▸ Task statement: Exact copies of all the lines below are needed, without the pictures.

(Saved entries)

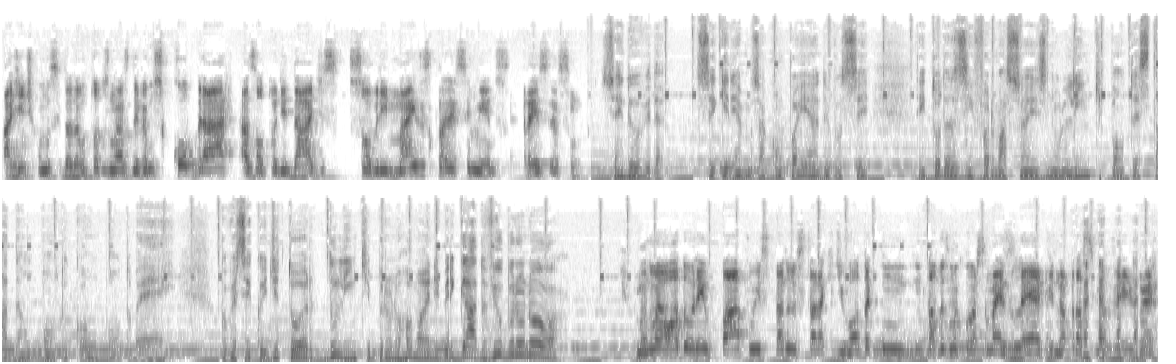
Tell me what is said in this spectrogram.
a gente, como cidadão, todos nós devemos cobrar as autoridades sobre mais esclarecimentos para esse assunto. Sem dúvida. Seguiremos acompanhando e você tem todas as informações no link.estadão.com.br. Conversei com o editor do link, Bruno Romani. Obrigado, viu, Bruno? Manuel, adorei o papo e espero estar aqui de volta com talvez uma conversa mais leve na próxima vez, né?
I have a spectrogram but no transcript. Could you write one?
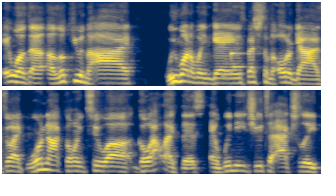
it was a, a look you in the eye we want to win games, especially some of the older guys. They're like, we're not going to uh, go out like this, and we need you to actually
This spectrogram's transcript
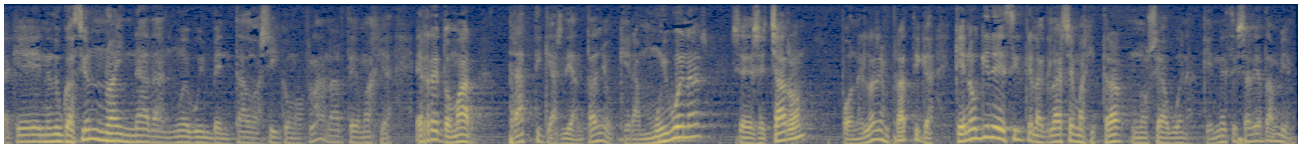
Sea que en educación no hay nada nuevo inventado así como flan, arte de magia. Es retomar prácticas de antaño que eran muy buenas, se desecharon, ponerlas en práctica. Que no quiere decir que la clase magistral no sea buena, que es necesaria también.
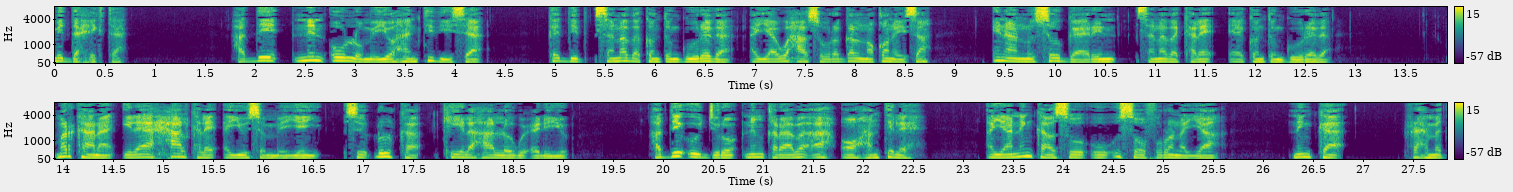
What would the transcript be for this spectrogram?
midda xigta. Haddii nin uu lumiyo hantidiisa kadib sannada kontonguurada ayaa waxaa suuragal noqonaysa inaannu soo gaarin sannada kale ee kontonguurada markaana ilaah xaal kale ayuu sameeyey si dhulka kii lahaa loogu celiyo. Haddii uu jiro nin qaraabo ah oo hanti leh ayaa ninkaasu uu u soo furanayaa ninka raxmad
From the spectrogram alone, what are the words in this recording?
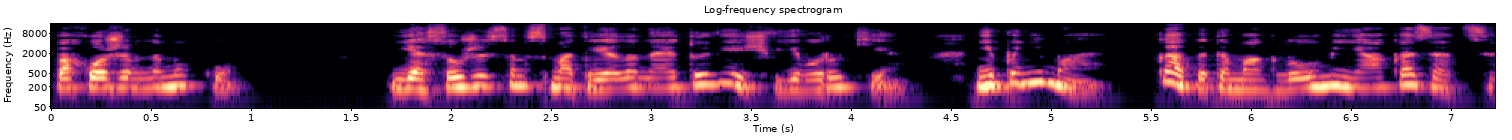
похожим на муку. Я с ужасом смотрела на эту вещь в его руке, не понимая, как это могло у меня оказаться.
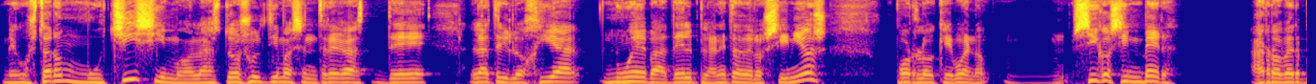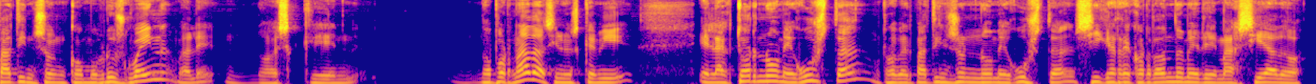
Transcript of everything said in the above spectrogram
Me gustaron muchísimo las dos últimas entregas de la trilogía nueva del Planeta de los Simios. Por lo que, bueno, sigo sin ver a Robert Pattinson como Bruce Wayne, ¿vale? No es que. No por nada, sino es que a mí el actor no me gusta, Robert Pattinson no me gusta, sigue recordándome demasiado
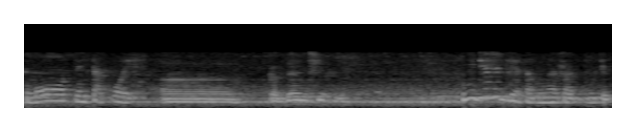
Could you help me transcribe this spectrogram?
Плотный такой. А... назад будет.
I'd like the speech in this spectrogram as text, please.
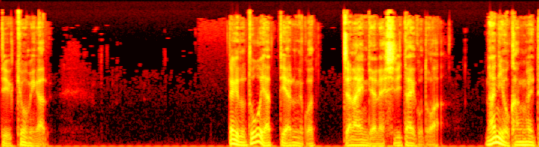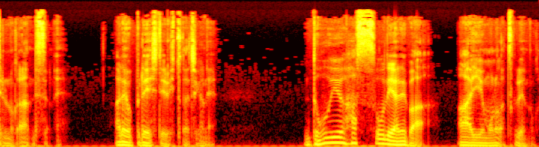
ていう興味がある。だけど、どうやってやるのかじゃないんだよね、知りたいことは。何を考えてるのかなんですよね。あれをプレイしてる人たちがね。どういう発想でやれば、ああいうものが作れるのか。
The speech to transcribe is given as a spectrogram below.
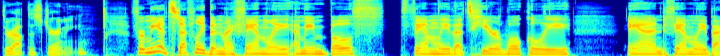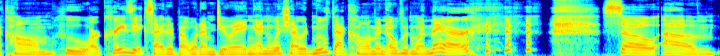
throughout this journey? For me, it's definitely been my family. I mean, both family that's here locally and family back home who are crazy excited about what I'm doing and wish I would move back home and open one there. so, um,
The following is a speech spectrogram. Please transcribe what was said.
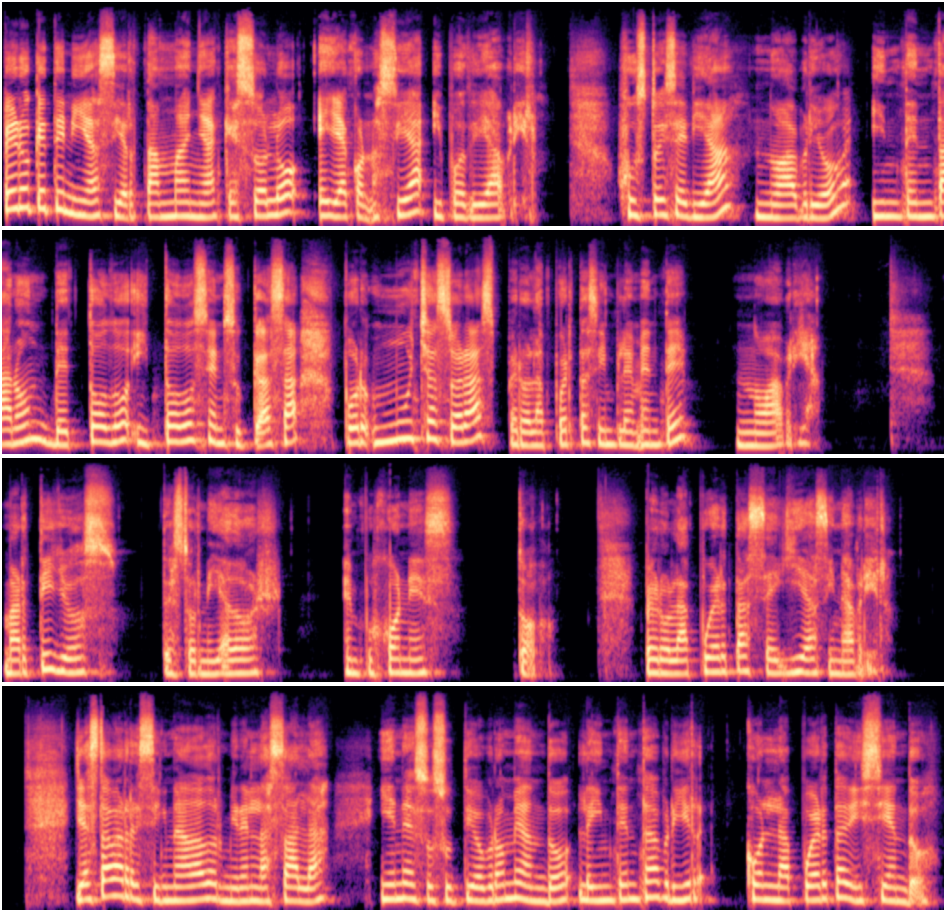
pero que tenía cierta maña que solo ella conocía y podía abrir. Justo ese día no abrió, intentaron de todo y todos en su casa por muchas horas, pero la puerta simplemente no abría. Martillos, destornillador, empujones, todo. Pero la puerta seguía sin abrir. Ya estaba resignada a dormir en la sala y en eso su tío bromeando le intenta abrir con la puerta diciendo,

▸ Answer to the exercise:
Tell me what is said in this spectrogram.
a gente, como cidadão, todos nós devemos cobrar as autoridades sobre mais esclarecimentos para esse assunto. Sem dúvida. Seguiremos acompanhando e você tem todas as informações no link.estadão.com.br. Conversei com o editor do link, Bruno Romani. Obrigado, viu, Bruno? Manuel, adorei o papo e espero estar aqui de volta com talvez uma conversa mais leve na próxima vez, né?
I have a spectrogram but no transcript. Could you write one?
it was a, a look you in the eye we want to win games, especially some of the older guys. They're like, we're not going to uh, go out like this, and we need you to actually
This spectrogram's transcript
Sea que en educación no hay nada nuevo inventado así como flan, arte de magia. Es retomar prácticas de antaño que eran muy buenas, se desecharon, ponerlas en práctica. Que no quiere decir que la clase magistral no sea buena, que es necesaria también.
What would the transcript be for this spectrogram?
midda xigta. Haddii nin uu lumiyo hantidiisa kadib sannada kontonguurada ayaa waxaa suuragal noqonaysa inaannu soo gaarin sannada kale ee kontonguurada markaana ilaah xaal kale ayuu sameeyey si dhulka kii lahaa loogu celiyo. Haddii uu jiro nin qaraabo ah oo hanti leh ayaa ninkaasu uu u soo furanayaa ninka raxmad
From the spectrogram alone, what are the words in this recording?
похожим на муку. Я с ужасом смотрела на эту вещь в его руке, не понимая, как это могло у меня оказаться.
Transcript of everything said in the above spectrogram
Me gustaron muchísimo las dos últimas entregas de la trilogía nueva del Planeta de los Simios. Por lo que, bueno, sigo sin ver a Robert Pattinson como Bruce Wayne, ¿vale? No es que. No por nada, sino es que a mí el actor no me gusta, Robert Pattinson no me gusta, sigue recordándome demasiado
Could you help me transcribe this spectrogram?
Плотный такой. А... назад будет.
I'd like the speech in this spectrogram as text, please.
ていう興味がある。だけど、どうやってやるのかじゃないんだよね、知りたいことは。何を考えてるのかなんですよね。あれをプレイしてる人たちがね。どういう発想でやれば、ああいうものが作れるのか。
The speech to transcribe is given as a spectrogram below.
throughout this journey? For me, it's definitely been my family. I mean, both family that's here locally and family back home who are crazy excited about what I'm doing and wish I would move back home and open one there. so, um,
The following is a speech spectrogram. Please transcribe what was said.
pero que tenía cierta maña que solo ella conocía y podía abrir. Justo ese día no abrió, intentaron de todo y todos en su casa por muchas horas, pero la puerta simplemente no abría. Martillos, destornillador, empujones, todo. Pero la puerta seguía sin abrir. Ya estaba resignada a dormir en la sala y en eso su tío bromeando le intenta abrir con la puerta diciendo,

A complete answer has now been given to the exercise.